◆ **TASK GOAL**: All of the data below is to be repeated exactly, except for the pictures.

◆ **AVAILABLE RECORDS**:
= Beginning of Section =

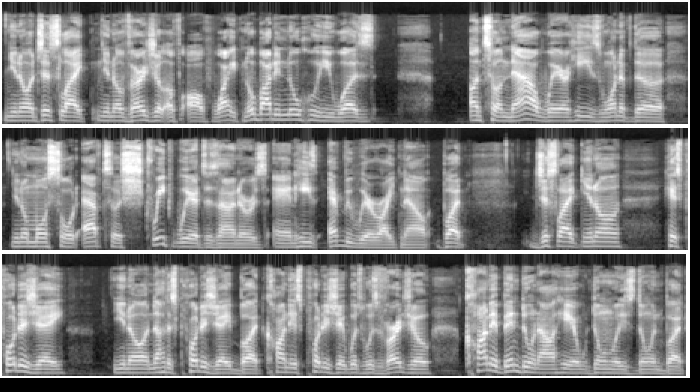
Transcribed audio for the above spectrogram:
you know just like you know virgil of off white nobody knew who he was until now where he's one of the you know most sought after streetwear designers and he's everywhere right now but just like you know his protege you know not his protege but kanye's protege which was virgil kanye been doing out here doing what he's doing but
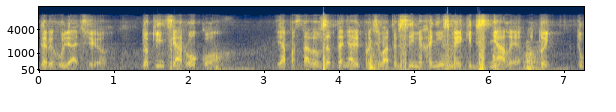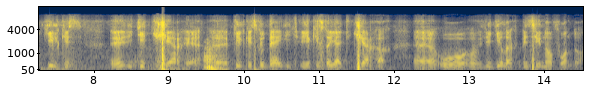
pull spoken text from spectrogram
дерегуляцію. До кінця року я поставив завдання відпрацювати всі механізми, які б зняли отой, ту кількість е, і ті черги, е, кількість людей, які стоять в чергах у відділах пенсійного фонду.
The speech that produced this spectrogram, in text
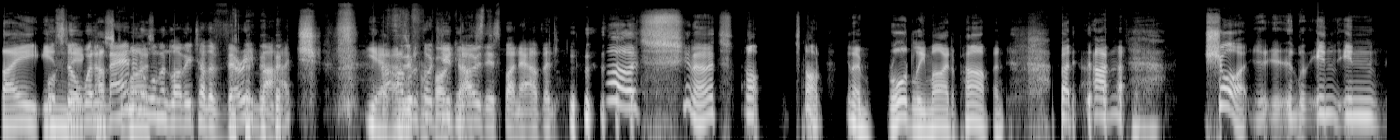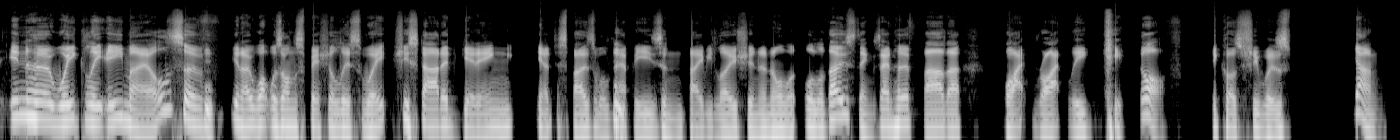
they in Well, still, their when a man and a woman love each other very much, yeah, I would have different thought you'd know this by now, but well, it's you know, it's not, it's not, you know, broadly my department, but um, sure. In in in her weekly emails of you know what was on special this week, she started getting you know disposable nappies and baby lotion and all all of those things, and her father quite rightly kicked off because she was young.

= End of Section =

◆ **SOLUTION FOR THIS EXERCISE**:
Transcribed audio for the above spectrogram:
you know just like you know virgil of off white nobody knew who he was until now where he's one of the you know most sought after streetwear designers and he's everywhere right now but just like you know his protege you know not his protege but kanye's protege which was virgil kanye been doing out here doing what he's doing but
pull spoken text from spectrogram
дерегуляцію. До кінця року я поставив завдання відпрацювати всі механізми, які б зняли отой, ту кількість е, і ті черги, е, кількість людей, які стоять в чергах у відділах пенсійного фонду.
The speech that produced this spectrogram, in text
they in Well, still, their when a man and a woman love each other very much, yeah, I would have different thought you'd know this by now, but well, it's you know, it's not, it's not, you know, broadly my department, but um, sure. In in in her weekly emails of you know what was on special this week, she started getting you know disposable nappies and baby lotion and all all of those things, and her father quite rightly kicked off because she was young.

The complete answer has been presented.